• [Exercise details]
Retype exactly what appears below from the line containing "For the spectrogram" down to the line containing "This spectrogram's transcript", keeping both end lines. Do not include pictures.

Records for the exercise Block Start

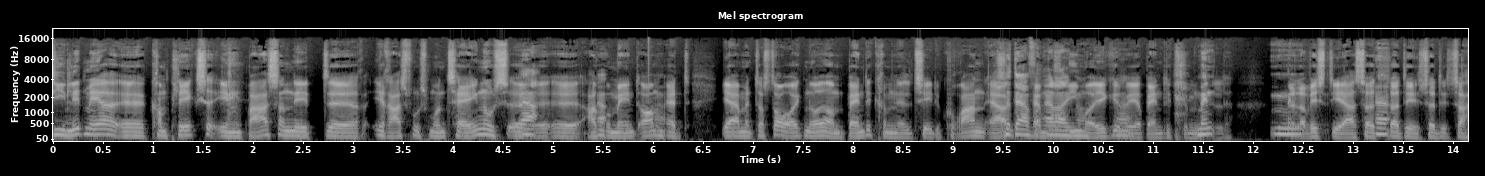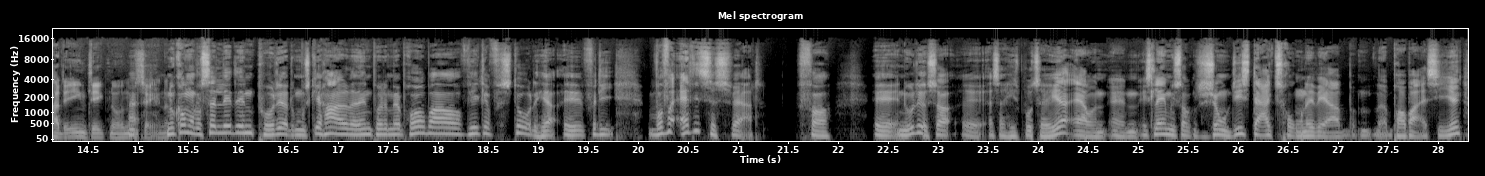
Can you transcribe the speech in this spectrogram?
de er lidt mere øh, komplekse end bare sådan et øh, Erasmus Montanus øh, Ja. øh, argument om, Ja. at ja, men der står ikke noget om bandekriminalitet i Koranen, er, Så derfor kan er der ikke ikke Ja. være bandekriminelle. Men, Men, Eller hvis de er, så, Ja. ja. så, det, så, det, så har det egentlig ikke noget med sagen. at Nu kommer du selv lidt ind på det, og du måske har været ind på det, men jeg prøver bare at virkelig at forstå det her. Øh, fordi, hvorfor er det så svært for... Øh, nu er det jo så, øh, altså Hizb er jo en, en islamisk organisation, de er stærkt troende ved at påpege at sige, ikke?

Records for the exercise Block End
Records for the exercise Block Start

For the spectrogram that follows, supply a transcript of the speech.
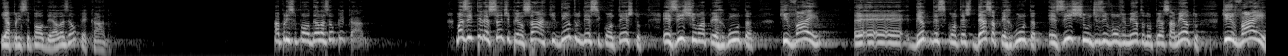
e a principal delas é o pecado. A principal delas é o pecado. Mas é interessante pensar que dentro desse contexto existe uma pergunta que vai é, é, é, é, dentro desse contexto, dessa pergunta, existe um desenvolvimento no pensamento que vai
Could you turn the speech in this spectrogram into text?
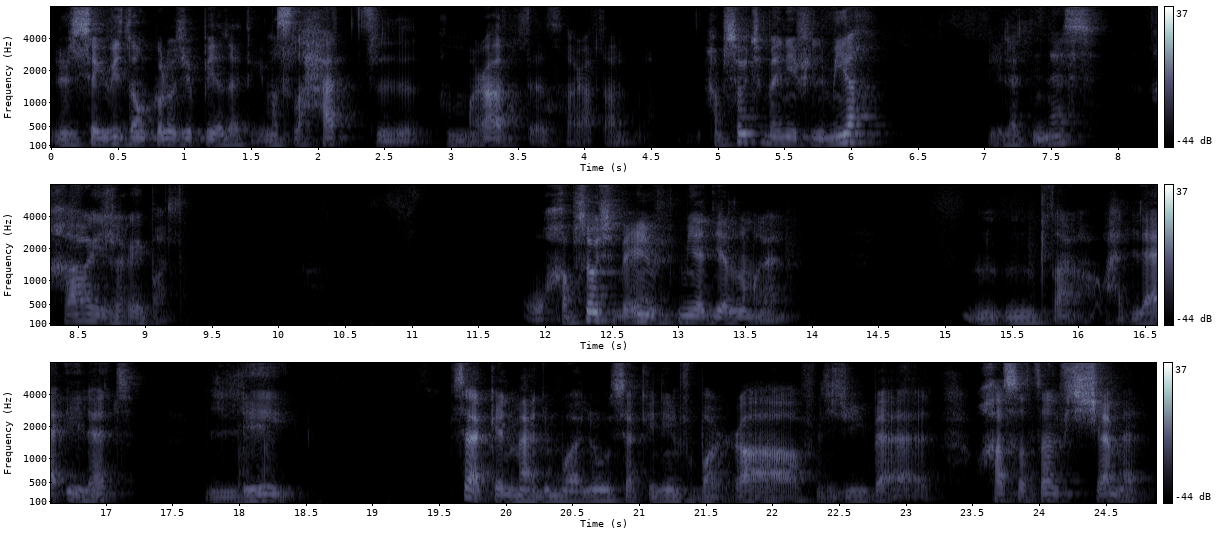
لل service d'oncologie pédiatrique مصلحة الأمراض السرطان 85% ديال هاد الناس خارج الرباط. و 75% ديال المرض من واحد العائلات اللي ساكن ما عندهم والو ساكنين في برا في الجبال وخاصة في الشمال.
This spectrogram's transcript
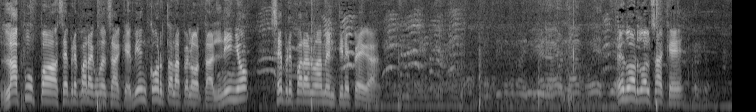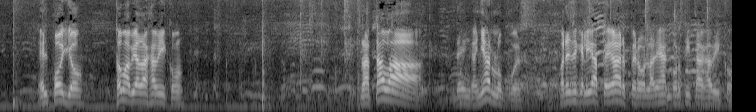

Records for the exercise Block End

• [Solution below]
For the spectrogram that follows, supply a transcript of the speech.
e a principal delas é o pecado. A principal delas é o pecado. Mas é interessante pensar que dentro desse contexto existe uma pergunta que vai é, é, é, é, dentro desse contexto, dessa pergunta, existe um desenvolvimento no pensamento que vai
Could you turn the speech in this spectrogram into text?
لل service d'oncologie pédiatrique مصلحة الأمراض السرطان 85% ديال هاد الناس خارج الرباط. و 75% ديال المرض من واحد العائلات اللي ساكن ما عندهم والو ساكنين في برا في الجبال وخاصة في الشمال.
This spectrogram's transcript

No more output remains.